Being Veg Shrinks Your Carbon Footprint and Lengthens Your Life
Veg advocates have long known that being veg can be greatly beneficial to your health and can also help to curb your carbon footprint. Now, a massive study examining the diet habits of tens of thousands of Seventh-day Adventists reconfirms these claims.
The study and article, presented at the 6th International Congress on Vegetarian Nutrition, shows that “the mortality rate for non-vegetarians was almost 20 percent higher than that for vegetarians and semi-vegetarians. On top of lower mortality rates, […] the vegetarian diets resulted in almost a third less emissions compared to the non-vegetarian diets.” While we have heard results like these before, the most remarkable aspect of these findings is the sample size: the research drew data from the “Adventist Health Study” which is a large-scale study of the nutritional habits and practices of more than 73,000 Seventh-day Adventists throughout the U.S. and Canada.

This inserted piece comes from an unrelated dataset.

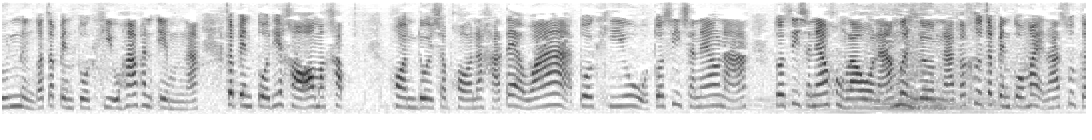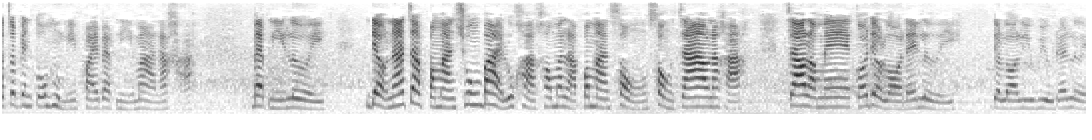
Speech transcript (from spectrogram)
รุ่นหนึ่งก็จะเป็นตัว Q 5,000M นะ จะเป็นตัวที่เขาเอามาขับฮอนโดยเฉพาะนะคะ แต่ว่าตัว Q ตัว4 Channel นะ ตัว4 Channel ของเรานะ เหมือนเดิมนะ ก็คือจะเป็นตัวใหม่ล่าสุดก็จะเป็นตัวหูมีไฟแบบนี้มานะคะ แบบนี้เลย เดี๋ยวน่าจะประมาณช่วงบ่ายลูกค้าเข้ามารับประมาณสองสองเจ้านะคะ เจ้าละแม่ก็เดี๋ยวรอได้เลย เดี๋ยวรอรีวิวได้เลย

The study population is “multi-ethnic and geographically diverse,” and, with such a rich and heterogeneous sample, the research is uniquely positioned to present reliable results. “The analysis is the first of its kind to use a large, living population, since previous studies relating dietary patterns to greenhouse gas emissions and health effects relied on simulated data or relatively small populations to find similar conclusions.”

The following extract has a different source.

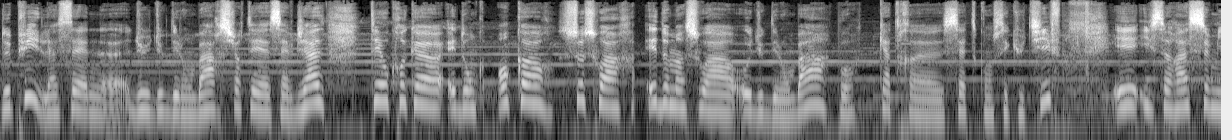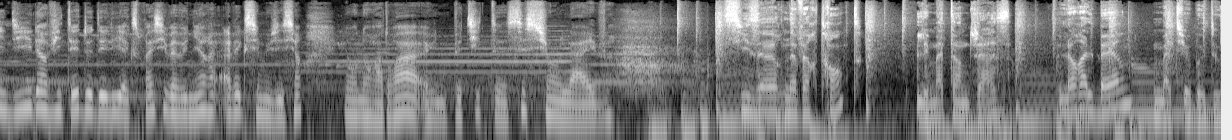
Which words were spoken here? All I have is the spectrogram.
depuis la scène du Duc des Lombards sur TSF Jazz. Théo Crocker est donc encore ce soir et demain soir au Duc des Lombards pour 4 sets consécutifs et il sera ce midi l'invité de Daily Express. Il va venir avec ses musiciens et on aura droit à une petite session live. 6h, 9h30, les matins de jazz. Laure Alberne, Mathieu Baudou.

The study authors conclude that, based on this strong sample size and the results it showed, decreasing the consumption of animal-based food is a “feasible and effective tool” for lowering your impact on climate change and the public health system. Study co-author Sam Soret was quoted saying: “The takeaway message is that relatively small reductions in the consumption of animal products result in non-trivial environmental benefits and health benefits.” For animal advocates, this study is one more statistic to help inform the public that veg diets are beneficial on an individual and societal level.